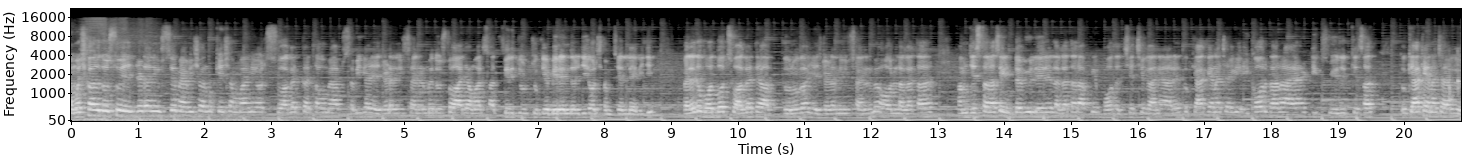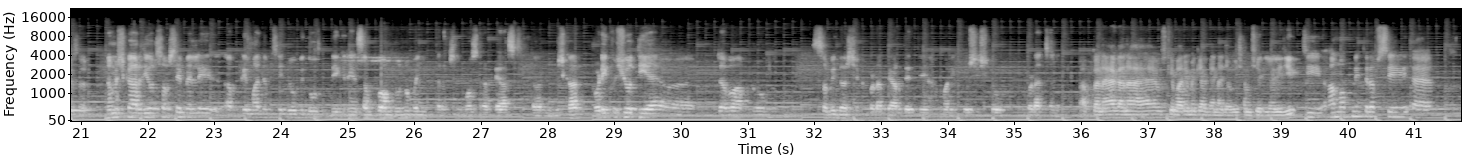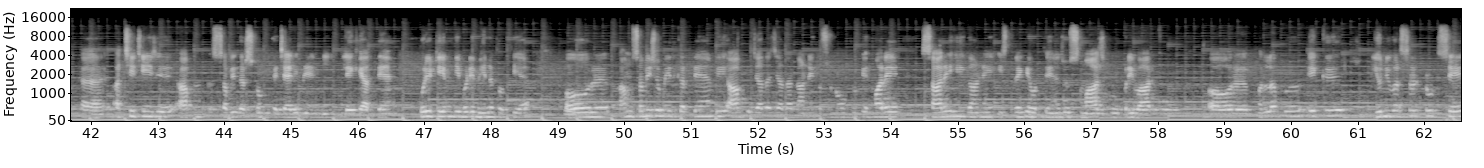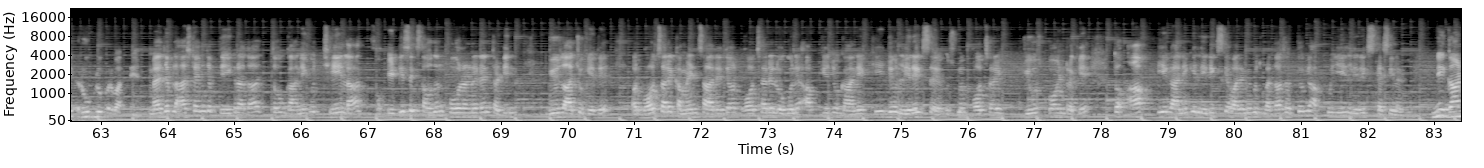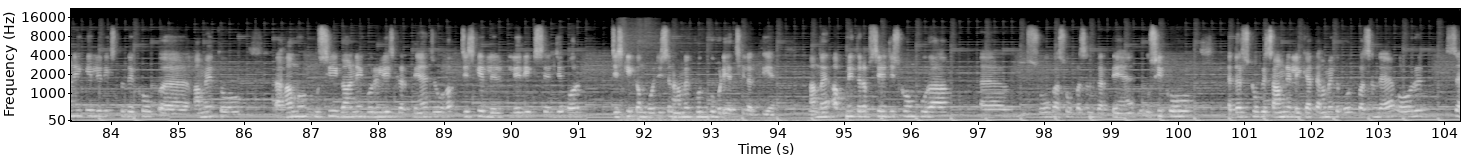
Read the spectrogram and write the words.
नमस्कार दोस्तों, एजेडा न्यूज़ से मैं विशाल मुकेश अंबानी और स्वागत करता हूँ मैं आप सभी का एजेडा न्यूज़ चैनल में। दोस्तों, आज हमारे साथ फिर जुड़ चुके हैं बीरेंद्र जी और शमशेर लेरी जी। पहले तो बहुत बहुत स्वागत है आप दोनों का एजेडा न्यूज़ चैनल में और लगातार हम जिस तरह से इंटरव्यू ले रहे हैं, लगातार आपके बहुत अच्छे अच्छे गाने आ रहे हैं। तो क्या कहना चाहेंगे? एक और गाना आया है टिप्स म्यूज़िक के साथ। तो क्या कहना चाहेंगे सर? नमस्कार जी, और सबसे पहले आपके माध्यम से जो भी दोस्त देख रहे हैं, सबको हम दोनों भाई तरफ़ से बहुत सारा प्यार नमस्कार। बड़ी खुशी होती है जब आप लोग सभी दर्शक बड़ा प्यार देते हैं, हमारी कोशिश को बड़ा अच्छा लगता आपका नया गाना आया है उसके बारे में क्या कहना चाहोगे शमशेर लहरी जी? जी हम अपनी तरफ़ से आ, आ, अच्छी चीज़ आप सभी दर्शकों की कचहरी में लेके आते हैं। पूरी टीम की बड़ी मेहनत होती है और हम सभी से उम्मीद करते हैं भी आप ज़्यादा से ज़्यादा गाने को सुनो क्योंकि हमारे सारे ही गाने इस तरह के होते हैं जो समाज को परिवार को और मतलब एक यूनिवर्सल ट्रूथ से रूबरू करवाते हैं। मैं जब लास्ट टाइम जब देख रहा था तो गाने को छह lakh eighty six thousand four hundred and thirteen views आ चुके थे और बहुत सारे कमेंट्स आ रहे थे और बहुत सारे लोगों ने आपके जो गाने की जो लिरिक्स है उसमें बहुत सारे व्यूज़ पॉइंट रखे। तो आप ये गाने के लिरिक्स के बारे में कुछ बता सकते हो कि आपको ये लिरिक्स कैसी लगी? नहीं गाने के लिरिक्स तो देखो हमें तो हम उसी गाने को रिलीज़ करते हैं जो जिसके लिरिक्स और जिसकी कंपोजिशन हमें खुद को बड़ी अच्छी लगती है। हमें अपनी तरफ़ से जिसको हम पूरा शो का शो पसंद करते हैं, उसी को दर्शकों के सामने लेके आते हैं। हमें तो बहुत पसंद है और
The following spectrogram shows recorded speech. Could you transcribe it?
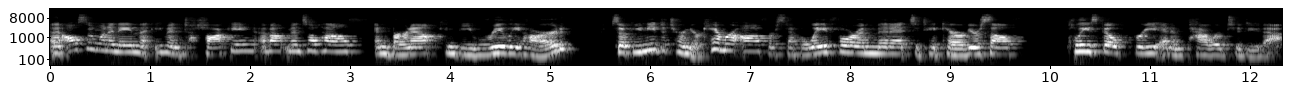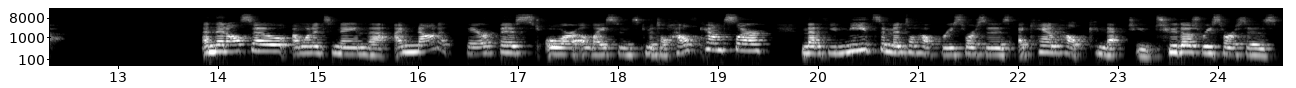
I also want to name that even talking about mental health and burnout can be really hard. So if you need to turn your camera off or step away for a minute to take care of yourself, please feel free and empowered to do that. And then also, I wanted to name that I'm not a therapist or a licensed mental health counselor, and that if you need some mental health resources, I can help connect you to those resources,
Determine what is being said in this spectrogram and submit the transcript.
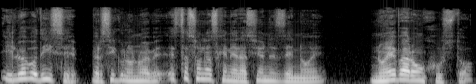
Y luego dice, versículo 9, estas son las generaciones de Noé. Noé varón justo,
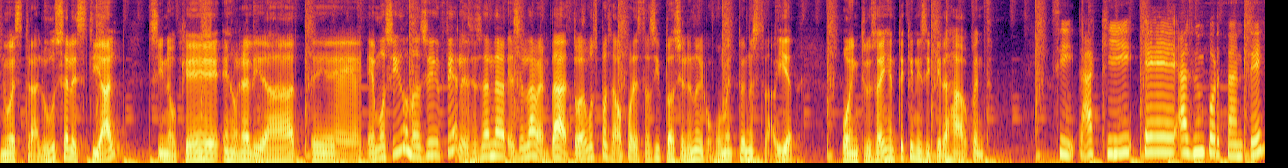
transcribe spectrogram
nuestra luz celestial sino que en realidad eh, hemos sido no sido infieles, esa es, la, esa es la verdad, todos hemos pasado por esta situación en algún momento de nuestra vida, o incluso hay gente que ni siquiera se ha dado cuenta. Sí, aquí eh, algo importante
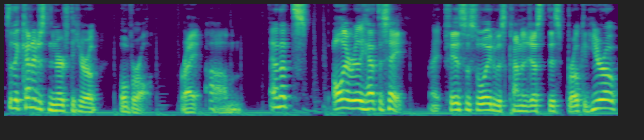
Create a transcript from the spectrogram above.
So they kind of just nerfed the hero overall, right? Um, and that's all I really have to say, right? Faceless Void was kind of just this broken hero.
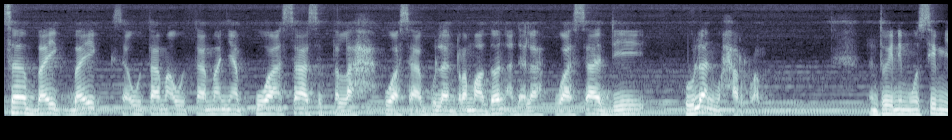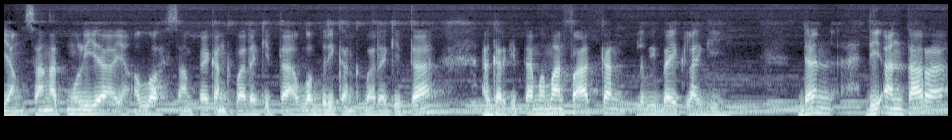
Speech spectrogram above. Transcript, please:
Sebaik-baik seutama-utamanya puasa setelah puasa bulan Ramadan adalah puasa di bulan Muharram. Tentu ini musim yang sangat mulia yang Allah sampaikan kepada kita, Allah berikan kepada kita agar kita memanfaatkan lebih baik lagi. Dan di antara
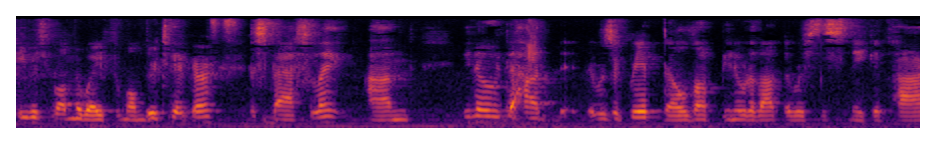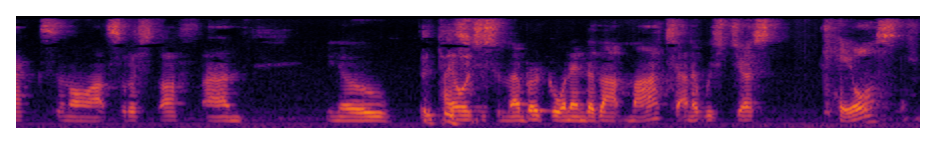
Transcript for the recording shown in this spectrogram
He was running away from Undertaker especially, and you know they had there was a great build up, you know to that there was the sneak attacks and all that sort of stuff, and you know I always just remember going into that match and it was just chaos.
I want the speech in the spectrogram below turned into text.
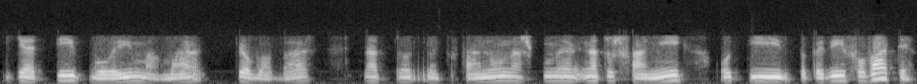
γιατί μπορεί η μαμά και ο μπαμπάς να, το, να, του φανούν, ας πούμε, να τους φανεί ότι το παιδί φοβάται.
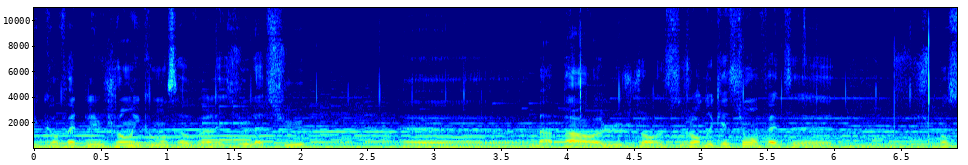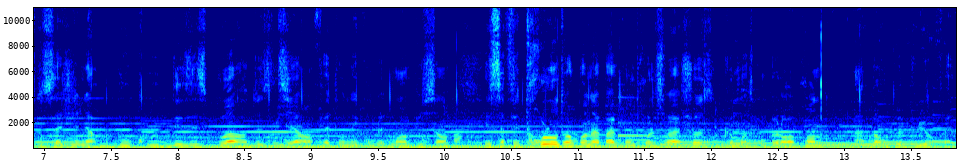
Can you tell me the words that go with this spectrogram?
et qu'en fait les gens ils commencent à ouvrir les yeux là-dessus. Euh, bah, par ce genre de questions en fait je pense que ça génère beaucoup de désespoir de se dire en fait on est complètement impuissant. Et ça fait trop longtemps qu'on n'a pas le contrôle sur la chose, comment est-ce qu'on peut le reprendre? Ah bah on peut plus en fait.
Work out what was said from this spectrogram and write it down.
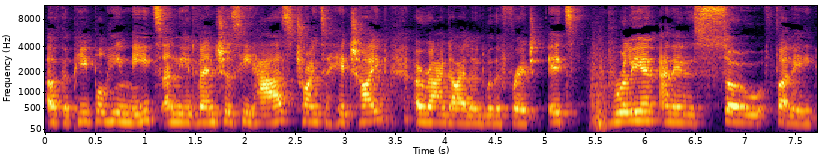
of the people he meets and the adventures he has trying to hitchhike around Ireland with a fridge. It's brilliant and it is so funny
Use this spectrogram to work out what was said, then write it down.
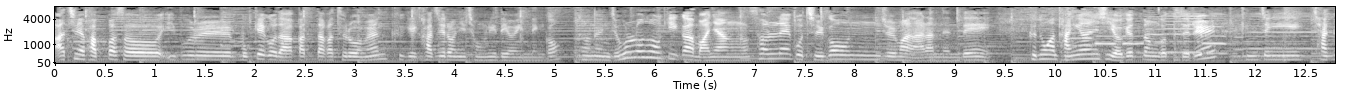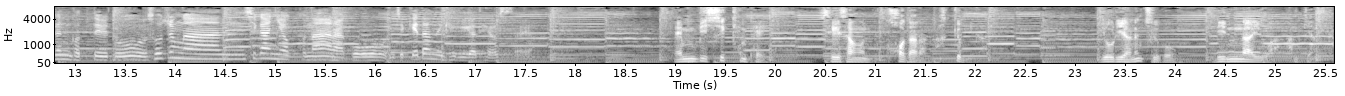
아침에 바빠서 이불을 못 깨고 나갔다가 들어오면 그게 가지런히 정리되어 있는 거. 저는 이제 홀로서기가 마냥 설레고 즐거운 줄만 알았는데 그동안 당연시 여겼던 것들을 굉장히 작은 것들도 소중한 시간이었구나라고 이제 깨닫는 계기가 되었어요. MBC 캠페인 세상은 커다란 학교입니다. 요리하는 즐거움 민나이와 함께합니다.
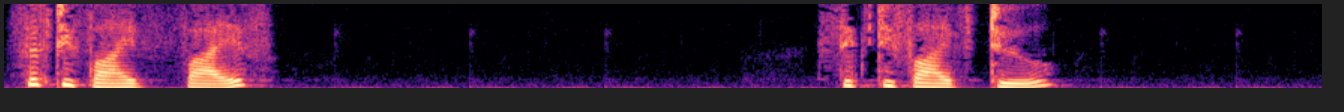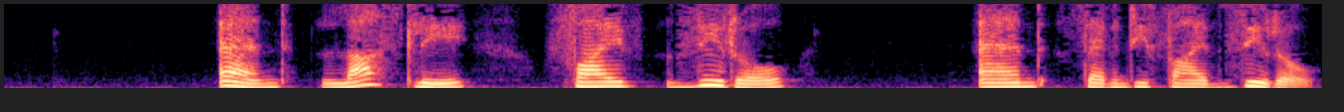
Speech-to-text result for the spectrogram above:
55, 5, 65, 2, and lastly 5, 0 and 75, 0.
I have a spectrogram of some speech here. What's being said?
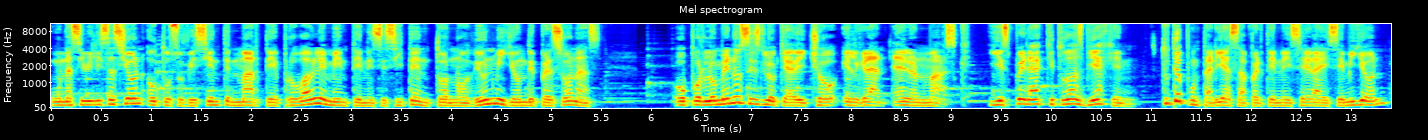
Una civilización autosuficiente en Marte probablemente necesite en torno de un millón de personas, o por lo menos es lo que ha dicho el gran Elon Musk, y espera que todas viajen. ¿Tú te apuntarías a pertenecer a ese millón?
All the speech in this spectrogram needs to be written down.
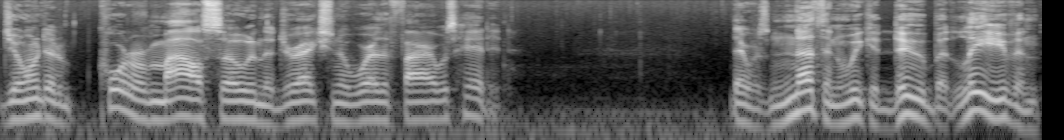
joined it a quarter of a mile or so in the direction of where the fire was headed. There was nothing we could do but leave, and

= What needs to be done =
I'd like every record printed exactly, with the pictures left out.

= Exercise response =
Read the spectrogram and write the words.
नमस्कार दोस्तों, एजेडा न्यूज़ से मैं विशाल मुकेश अंबानी और स्वागत करता हूँ मैं आप सभी का एजेडा न्यूज़ चैनल में। दोस्तों, आज हमारे साथ फिर जुड़ चुके हैं बीरेंद्र जी और शमशेर लेरी जी। पहले तो बहुत बहुत स्वागत है आप दोनों का एजेडा न्यूज़ चैनल में और लगातार हम जिस तरह से इंटरव्यू ले रहे हैं, लगातार आपके बहुत अच्छे अच्छे गाने आ रहे हैं। तो क्या कहना चाहेंगे? एक और गाना आया है टिप्स म्यूज़िक के साथ। तो क्या कहना चाहेंगे सर? नमस्कार जी, और सबसे पहले आपके माध्यम से जो भी दोस्त देख रहे हैं, सबको हम दोनों भाई तरफ़ से बहुत सारा प्यार नमस्कार। बड़ी खुशी होती है जब आप लोग सभी दर्शक बड़ा प्यार देते हैं, हमारी कोशिश को बड़ा अच्छा लगता आपका नया गाना आया है उसके बारे में क्या कहना चाहोगे शमशेर लहरी जी? जी हम अपनी तरफ़ से आ, आ, अच्छी चीज़ आप सभी दर्शकों की कचहरी में लेके आते हैं। पूरी टीम की बड़ी मेहनत होती है और हम सभी से उम्मीद करते हैं भी आप ज़्यादा से ज़्यादा गाने को सुनो क्योंकि हमारे सारे ही गाने इस तरह के होते हैं जो समाज को परिवार को और मतलब एक यूनिवर्सल ट्रूथ से रूबरू करवाते हैं। मैं जब लास्ट टाइम जब देख रहा था तो गाने को छह lakh eighty six thousand four hundred and thirteen views आ चुके थे और बहुत सारे कमेंट्स आ रहे थे और बहुत सारे लोगों ने आपके जो गाने की जो लिरिक्स है उसमें बहुत सारे व्यूज़ पॉइंट रखे। तो आप ये गाने के लिरिक्स के बारे में कुछ बता सकते हो कि आपको ये लिरिक्स कैसी लगी? नहीं गाने के लिरिक्स तो देखो हमें तो हम उसी गाने को रिलीज़ करते हैं जो जिसके लिरिक्स और जिसकी कंपोजिशन हमें खुद को बड़ी अच्छी लगती है। हमें अपनी तरफ़ से जिसको हम पूरा शो का शो पसंद करते हैं, उसी को दर्शकों के सामने लेके आते हैं। हमें तो बहुत पसंद है और
The following spectrogram shows recorded speech. Could you transcribe it?
I also want to name that even talking about mental health and burnout can be really hard. So if you need to turn your camera off or step away for a minute to take care of yourself, please feel free and empowered to do that. And then also, I wanted to name that I'm not a therapist or a licensed mental health counselor, and that if you need some mental health resources, I can help connect you to those resources,
Determine what is being said in this spectrogram and submit the transcript.
Y luego dice, versículo 9, estas son las generaciones de Noé. Noé varón justo,
transcribe spectrogram
nuestra luz celestial sino que en realidad eh, hemos sido no sido infieles, esa es, la, esa es la verdad, todos hemos pasado por esta situación en algún momento de nuestra vida, o incluso hay gente que ni siquiera se ha dado cuenta. Sí, aquí eh, algo importante
Create a transcript from the spectrogram above.
So they kind of just nerfed the hero overall, right? Um, and that's all I really have to say, right? Faceless Void was kind of just this broken hero.
Speech spectrogram above. Transcript, please:
Sebaik-baik seutama-utamanya puasa setelah puasa bulan Ramadan adalah puasa di bulan Muharram. Tentu ini musim yang sangat mulia yang Allah sampaikan kepada kita, Allah berikan kepada kita agar kita memanfaatkan lebih baik lagi. Dan di antara
Transcript for the recording shown in this spectrogram
He was running away from Undertaker especially, and you know they had there was a great build up, you know to that there was the sneak attacks and all that sort of stuff, and you know I always just remember going into that match and it was just chaos.
I want the speech in the spectrogram below turned into text.
γιατί μπορεί η μαμά και ο μπαμπάς να, το, να, του φανούν, ας πούμε, να τους φανεί ότι το παιδί φοβάται.
Can you tell me the words that go with this spectrogram?
et qu'en fait les gens ils commencent à ouvrir les yeux là-dessus. Euh, bah, par ce genre de questions en fait je pense que ça génère beaucoup de désespoir de se dire en fait on est complètement impuissant. Et ça fait trop longtemps qu'on n'a pas le contrôle sur la chose, comment est-ce qu'on peut le reprendre? Ah bah on peut plus en fait.
Work out what was said from this spectrogram and write it down.
of the people he meets and the adventures he has trying to hitchhike around Ireland with a fridge. It's brilliant and it is so funny
Use this spectrogram to work out what was said, then write it down.
아침에 바빠서 이불을 못 깨고 나갔다가 들어오면 그게 가지런히 정리되어 있는 거. 저는 이제 홀로서기가 마냥 설레고 즐거운 줄만 알았는데 그동안 당연시 여겼던 것들을 굉장히 작은 것들도 소중한 시간이었구나라고 이제 깨닫는 계기가 되었어요. MBC 캠페인 세상은 커다란 학교입니다. 요리하는 즐거움 민나이와 함께합니다.
Speech-to-text result for the spectrogram above:
55, 5, 65, 2, and lastly 5, 0 and 75, 0.
I have a spectrogram of some speech here. What's being said?
Una civilización autosuficiente en Marte probablemente necesite en torno de un millón de personas, o por lo menos es lo que ha dicho el gran Elon Musk, y espera que todas viajen. ¿Tú te apuntarías a pertenecer a ese millón?
All the speech in this spectrogram needs to be written down.
joined it a quarter of a mile or so in the direction of where the fire was headed. There was nothing we could do but leave, and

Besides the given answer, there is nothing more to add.